by Katie Leavitt
Stuart Gold noticed a problem and decided to fix it. In doing so he has created a triple-win for the western African country of Ghana.
Plastic is everywhere in the capital city of Accra. The harmful effects of the material are not widely recognized or a cause for concern in the country. Wrappers and water sachets, which hold clean water and are sold in every store and used by everyone, fill the landscape. They clog the gutters and drains causing floods and get carried out into the ocean.
"There isn't a proper way of collecting waste and people aren't educated as to the problems of plastic waste, Gold told CNN. "The pure-water sachet is ubiquitous. When anyone wants water they can't drink tap water so they buy these sachets, even for their home. Once they've drunk the water they drop it in the street. You can see people drop them from their cars."
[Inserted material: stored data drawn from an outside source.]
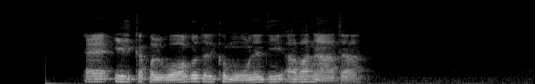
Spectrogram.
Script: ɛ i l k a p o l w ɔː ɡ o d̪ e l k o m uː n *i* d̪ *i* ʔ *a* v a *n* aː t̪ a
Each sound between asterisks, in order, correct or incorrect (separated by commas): incorrect, correct, correct, correct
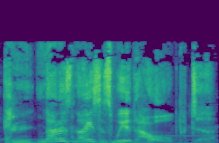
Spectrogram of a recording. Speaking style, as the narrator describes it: grumbled Douglas through a mouthful of leaves

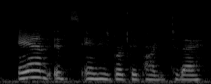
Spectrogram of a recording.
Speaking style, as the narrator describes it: Woody added quietly

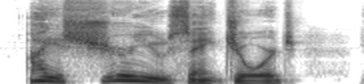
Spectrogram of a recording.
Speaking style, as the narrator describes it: he said earnestly

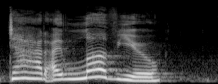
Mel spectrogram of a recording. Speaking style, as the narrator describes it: I yell towards my dad

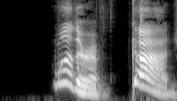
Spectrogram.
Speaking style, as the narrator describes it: she cried

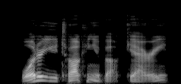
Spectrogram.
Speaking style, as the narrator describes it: Della asked wearily

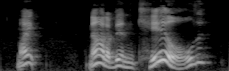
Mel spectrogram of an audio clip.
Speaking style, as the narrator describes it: exclaimed the cowboy

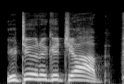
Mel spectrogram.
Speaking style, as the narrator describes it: I yelled at him

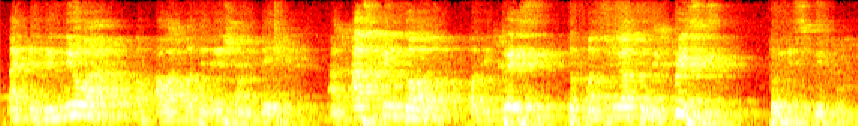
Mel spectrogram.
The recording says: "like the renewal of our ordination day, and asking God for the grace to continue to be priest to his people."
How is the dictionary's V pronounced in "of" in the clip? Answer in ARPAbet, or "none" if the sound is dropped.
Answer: W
Gold realized that there was a business model in this situation, one that would clean up Accra, provide jobs and stimulate the economy, so he launched Trashy Bags, an NGO, nearly three years ago. Today, 150 people are helping to clean up the environment and making an income thanks to Gold.
Money is offered to those who collect plastic waste and bring it in to be turned into one of Trashy Bags' creations. The products are popular with tourists and Ghanaians, and are also exported to Japan, Germany and Denmark.
The collection of trash, alone, has instilled business-savvy in the community, and many people rely on it as their sole income. "One woman makes more money than any of our actual workers," Gold continued. "She organizes other women to collect and she pays them and she brings the sachets in."
While Trashy Bags is barely breaking even these days, Gold remains positive about the amount of education that is being passed on to the people of Accra, and all over Ghana. The understanding that plastic waste is harmful to the environment is slowly sinking in. Even the government has proposed a ban on plastic.
Gold explained, "They are gradually seeing there are problems other than just disease, and [polluting] the environment is one of them."
Photos courtesy of Trashy Bags.
This post originally appeared on Tonic.
i find these works very inspiring especially as a Ghanaian who is interested in promoting such innovative works, I also came across another gentleman who does a similar thing, u can read about him here - http://ghtech.info/2010/04/29/accra-waste-materials-made-beautiful/ by the way thanks for this